* [Prompt]:
Exclude the images, then return every line below exactly as written.

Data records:
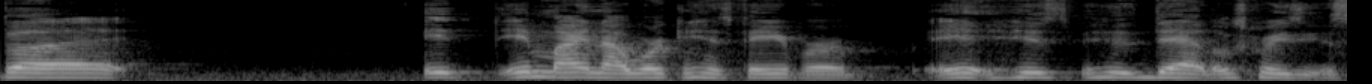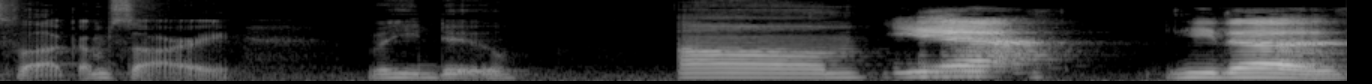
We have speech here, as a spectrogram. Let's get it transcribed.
but it it might not work in his favor. It, his his dad looks crazy as fuck. I'm sorry, but he do. Um, Yeah, he does.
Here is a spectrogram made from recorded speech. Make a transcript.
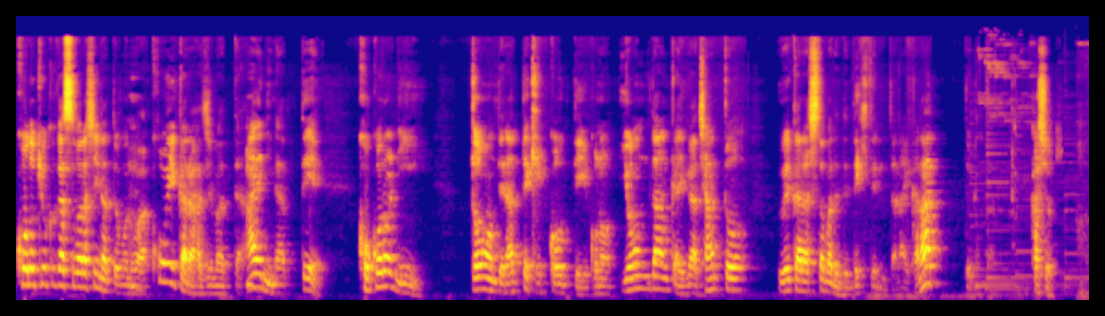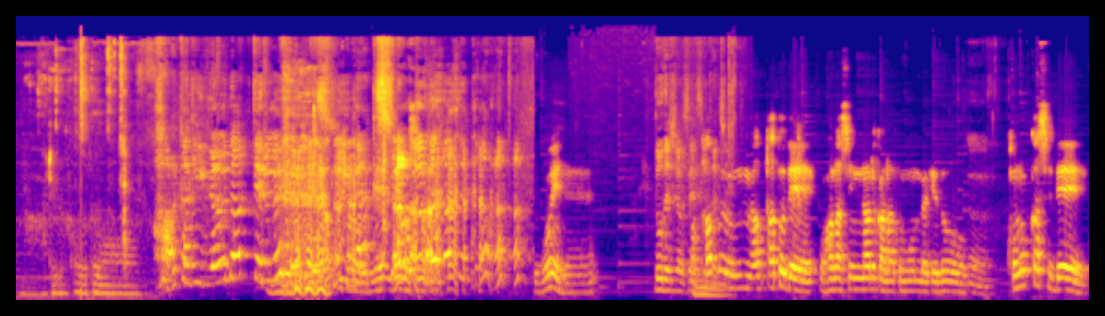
この曲が素晴らしいなって思うのは、恋から始まって、愛になって、心にドーンってなって結婚っていう、この4段階がちゃんと上から下まででできてるんじゃないかなって思った。歌詞を聞いて。なるほど。はかぎがうなってる すごいね。どうでしょう、先生多たち。分、あ後でお話になるかなと思うんだけど、うん。この歌詞で、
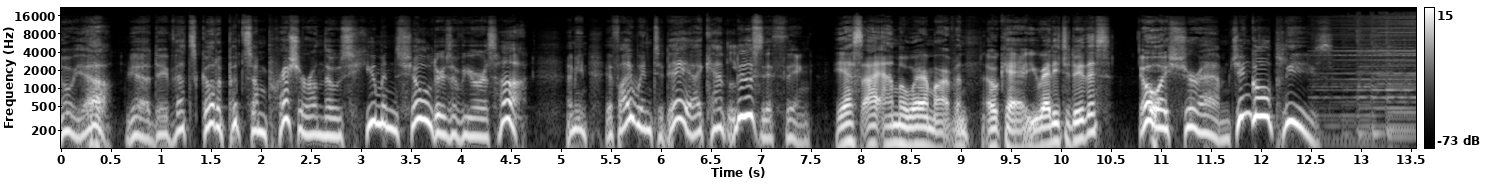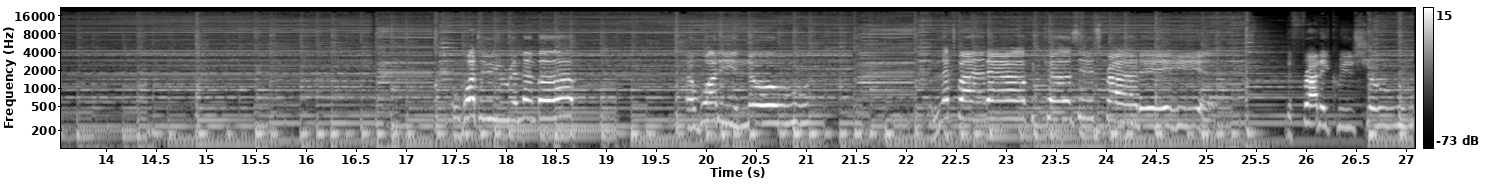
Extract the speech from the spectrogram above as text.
Oh, yeah. Yeah, Dave, that's got to put some pressure on those human shoulders of yours, huh? I mean, if I win today, I can't lose this thing. Yes, I am aware, Marvin. Okay, are you ready to do this? Oh, I sure am. Jingle, please. What do you remember? And what do you know? Let's find out because it's Friday. The Friday Quiz Show.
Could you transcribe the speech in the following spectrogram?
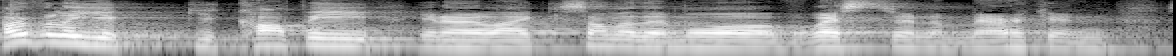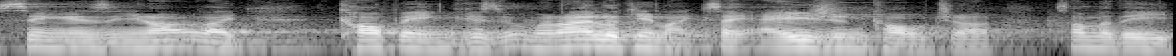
hopefully you, you copy, you know, like some of the more Western American singers and you're not like copying, because when I look in like, say, Asian culture, some of the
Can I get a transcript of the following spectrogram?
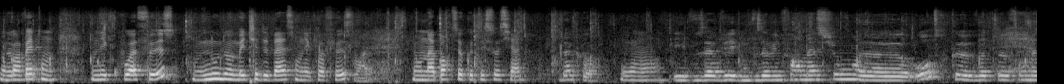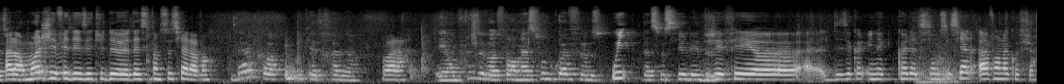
Donc en fait, on, est coiffeuse. Nous, nos métiers de base, on est coiffeuse. Et on apporte ce côté social. D'accord. Et vous avez, donc vous avez une formation euh, autre que votre formation Alors moi j'ai fait des études de- d'assistante sociale avant. D'accord, ok, très bien. Voilà. Et en plus de votre formation de coiffeuse Oui. D'associer les deux J'ai fait euh, des écoles, une école d'assistante sociale avant la coiffure.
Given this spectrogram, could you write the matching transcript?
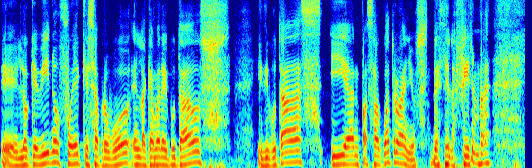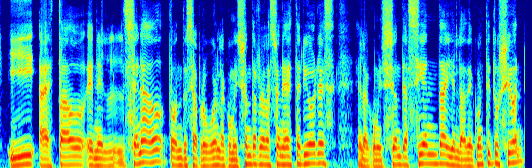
eh, lo que vino fue que se aprobó en la Cámara de Diputados y diputadas y han pasado cuatro años desde la firma y ha estado en el Senado, donde se aprobó en la Comisión de Relaciones Exteriores, en la Comisión de Hacienda y en la de Constitución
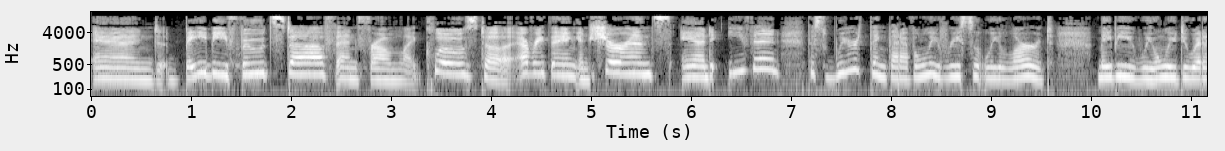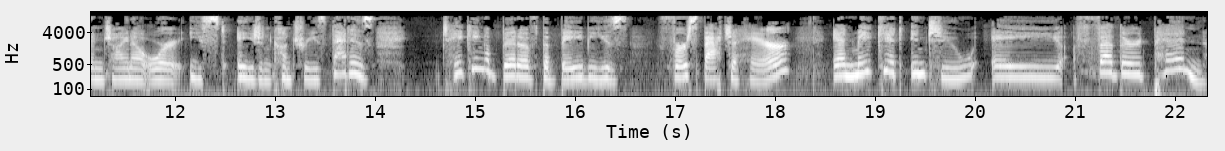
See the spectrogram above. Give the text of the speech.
and baby food stuff, and from like clothes to everything, insurance, and even this weird thing that I've only recently learned. Maybe we only do it in China or East Asian countries. That is taking a bit of the baby's first batch of hair and make it into a feathered pen.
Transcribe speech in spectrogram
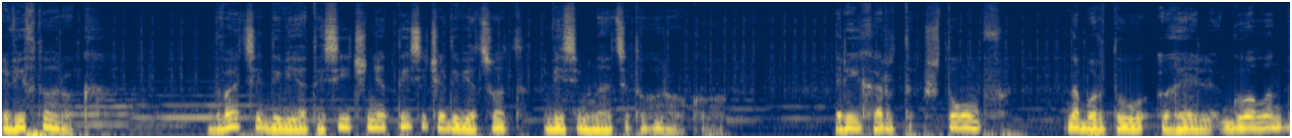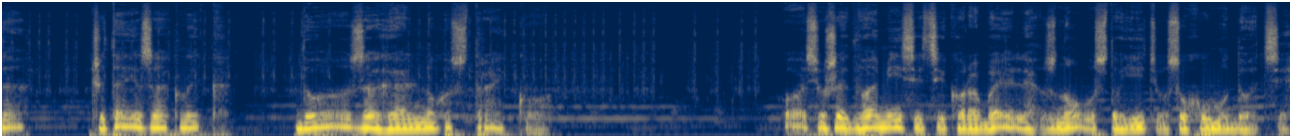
Вівторок, 29 січня 1918 року. Ріхард Штумф на борту Гель Голланда читає заклик до загального страйку. Ось уже два місяці корабель знову стоїть у сухому доці.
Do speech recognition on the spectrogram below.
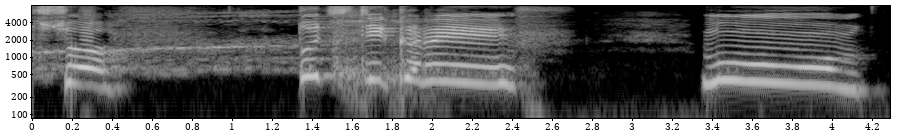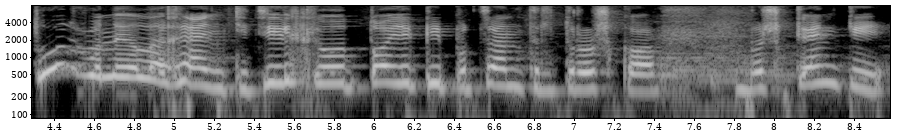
Все. Тут стікери. Ну, тут вони легенькі, тільки от той, який по центрі трошки важкенький.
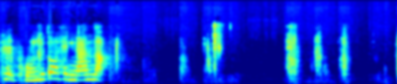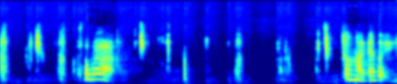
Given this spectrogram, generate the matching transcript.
เหตุผลที่ต้องทำงานหนักเพราะว่าต้องหาเงินตัวเอง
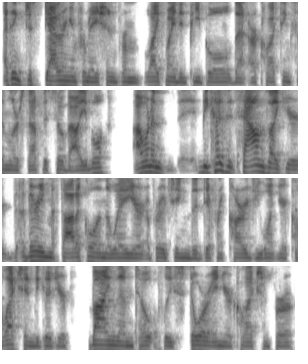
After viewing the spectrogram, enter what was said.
I think just gathering information from like-minded people that are collecting similar stuff is so valuable. I want to because it sounds like you're very methodical in the way you're approaching the different cards you want your collection because you're buying them to hopefully store in your collection for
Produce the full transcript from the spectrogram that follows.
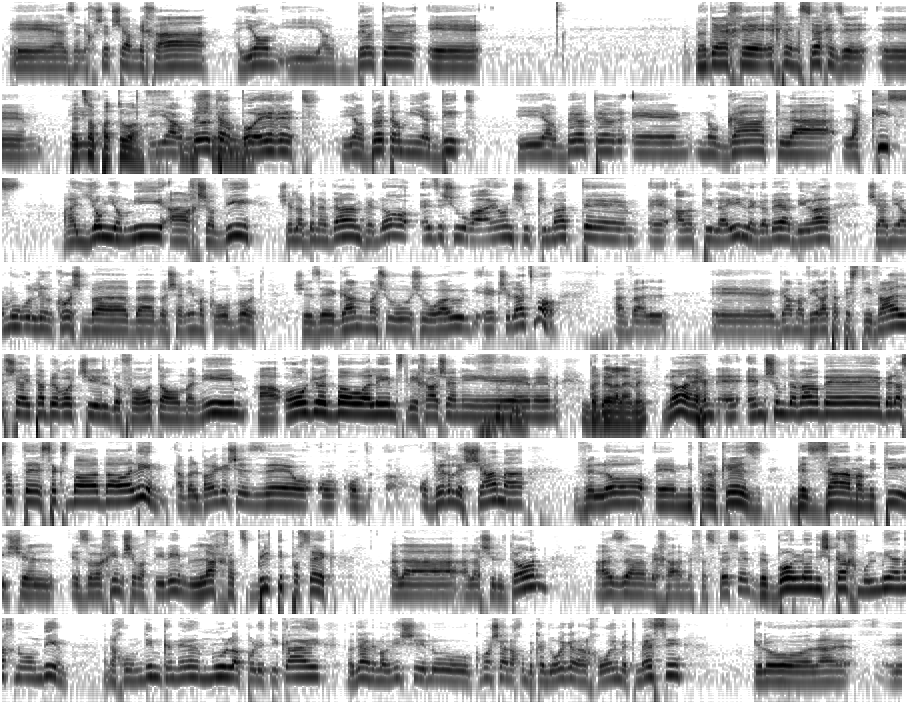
אה, אז אני חושב שהמחאה היום היא הרבה יותר, אה, לא יודע איך, אה, איך לנסח את זה. אה, פצע היא- פתוח. היא הרבה משהו- יותר בוערת, היא הרבה יותר מיידית, היא הרבה יותר אה, נוגעת ל, לכיס היומיומי העכשווי של הבן אדם ולא איזשהו רעיון שהוא כמעט אה, אה, ארטילאי לגבי הדירה שאני אמור לרכוש ב, ב, בשנים הקרובות שזה גם משהו שהוא ראוי אה, כשלעצמו אבל אה, גם אווירת הפסטיבל שהייתה ברוטשילד, הופעות האומנים, האורגיות באוהלים, סליחה שאני... אה, אה, על האמת. לא, אין, אין, אין שום דבר ב, בלעשות סקס בא- באוהלים, אבל ברגע שזה עובר לשמה ולא מתרכז בזעם אמיתי של אזרחים שמפעילים לחץ בלתי פוסק על, ה, על השלטון, אז המחאה מפספסת, ובוא לא נשכח מול מי אנחנו עומדים. אנחנו עומדים כנראה מול הפוליטיקאי, אתה יודע, אני מרגיש כאילו, כמו שאנחנו בכדורגל, אנחנו רואים את מסי, כאילו,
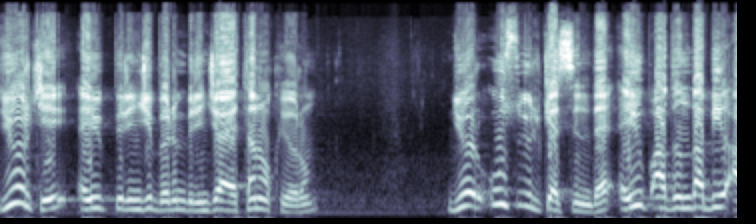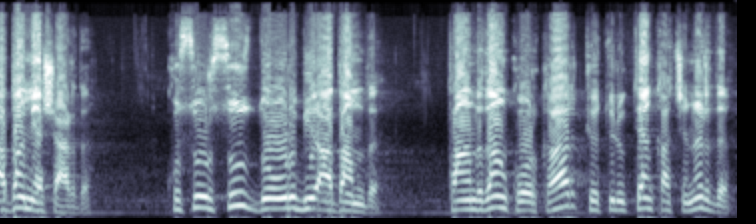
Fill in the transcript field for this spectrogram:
Diyor ki Eyüp 1. bölüm 1. ayetten okuyorum. Diyor Us ülkesinde Eyüp adında bir adam yaşardı. Kusursuz doğru bir adamdı. Tanrı'dan korkar, kötülükten kaçınırdı.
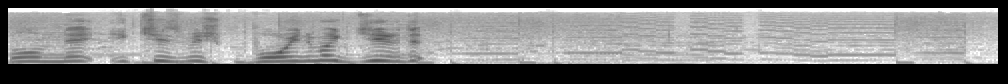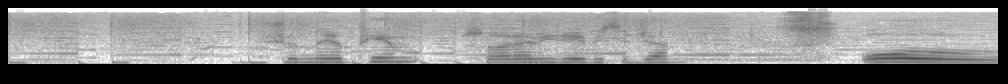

* [Exercise answer]:
We have speech here, as a spectrogram. Let's get it transcribed.
but it it might not work in his favor. It, his his dad looks crazy as fuck. I'm sorry, but he do. Um, Yeah, he does.
Here is a spectrogram made from recorded speech. Make a transcript.
この曲が素晴らしいなって思うのは、恋から始まって、愛になって、心にドーンってなって結婚っていう、この4段階がちゃんと上から下まででできてるんじゃないかなって思った。歌詞を聞いて。なるほど。はかぎがうなってる すごいね。どうでしょう、先生多たち。分、あ後でお話になるかなと思うんだけど、うん。この歌詞で、
Extract the speech from the spectrogram above as text.
Oh, yeah. Yeah, Dave, that's got to put some pressure on those human shoulders of yours, huh? I mean, if I win today, I can't lose this thing. Yes, I am aware, Marvin. Okay, are you ready to do this? Oh, I sure am. Jingle, please. What do you remember? And what do you know? Let's find out because it's Friday. The Friday Quiz Show.
Could you transcribe the speech in the following spectrogram?
hopefully you, you copy, you know, like some of the more Western American singers and you're not like copying, because when I look in like, say, Asian culture, some of the
Can I get a transcript of the following spectrogram?
Donc en fait, on, est coiffeuse. Nous, nos métiers de base, on est coiffeuse. Et on apporte ce côté social. D'accord. Et vous avez, donc vous avez une formation euh, autre que votre formation Alors moi j'ai fait des études de- d'assistante sociale avant. D'accord, ok, très bien. Voilà. Et en plus de votre formation de coiffeuse Oui. D'associer les deux J'ai fait euh, des écoles, une école d'assistante sociale avant la coiffure.
Given this spectrogram, could you write the matching transcript?
eh, lo que vino fue que se aprobó en la Cámara de Diputados y diputadas y han pasado cuatro años desde la firma y ha estado en el Senado, donde se aprobó en la Comisión de Relaciones Exteriores, en la Comisión de Hacienda y en la de Constitución
See the spectrogram above. Give the text of the speech.
and baby food stuff, and from like clothes to everything, insurance, and even this weird thing that I've only recently learned. Maybe we only do it in China or East Asian countries. That is taking a bit of the baby's first batch of hair and make it into a feathered pen.
Transcribe speech in spectrogram
Вівторок, 29 січня 1918 року. Ріхард Штумф на борту Гель Голланда читає заклик до загального страйку. Ось уже два місяці корабель знову стоїть у сухому доці.
Do speech recognition on the spectrogram below.
Все. Тут стікери. Ну, тут вони легенькі, тільки от той, який по центрі трошки важкенький.
Given this spectrogram, generate the matching transcript.
เหตุผลที่ต้องทำงานหนักเพราะว่าต้องหาเงินตัวเอง
After viewing the spectrogram, enter what was said.
I think just gathering information from like-minded people that are collecting similar stuff is so valuable. I want to because it sounds like you're very methodical in the way you're approaching the different cards you want your collection because you're buying them to hopefully store in your collection for
Produce the full transcript from the spectrogram that follows.
אה, אז אני חושב שהמחאה היום היא הרבה יותר, אה, לא יודע איך, אה, איך לנסח את זה. אה, פצע היא- פתוח. היא הרבה משהו- יותר בוערת, היא הרבה יותר מיידית, היא הרבה יותר אה, נוגעת ל, לכיס היומיומי העכשווי של הבן אדם ולא איזשהו רעיון שהוא כמעט אה, אה, ארטילאי לגבי הדירה שאני אמור לרכוש ב, ב, בשנים הקרובות שזה גם משהו שהוא ראוי אה, כשלעצמו אבל אה, גם אווירת הפסטיבל שהייתה ברוטשילד, הופעות האומנים, האורגיות באוהלים, סליחה שאני... אה, אה, על האמת. לא, אין, אין, אין שום דבר ב, בלעשות סקס בא- באוהלים, אבל ברגע שזה עובר לשמה ולא מתרכז בזעם אמיתי של אזרחים שמפעילים לחץ בלתי פוסק על, ה, על השלטון, אז המחאה מפספסת, ובוא לא נשכח מול מי אנחנו עומדים. אנחנו עומדים כנראה מול הפוליטיקאי, אתה יודע, אני מרגיש כאילו, כמו שאנחנו בכדורגל, אנחנו רואים את מסי, כאילו,
Fill in the transcript field for this spectrogram:
Diyor ki Eyüp 1. bölüm 1. ayetten okuyorum. Diyor Us ülkesinde Eyüp adında bir adam yaşardı. Kusursuz doğru bir adamdı. Tanrı'dan korkar, kötülükten kaçınırdı.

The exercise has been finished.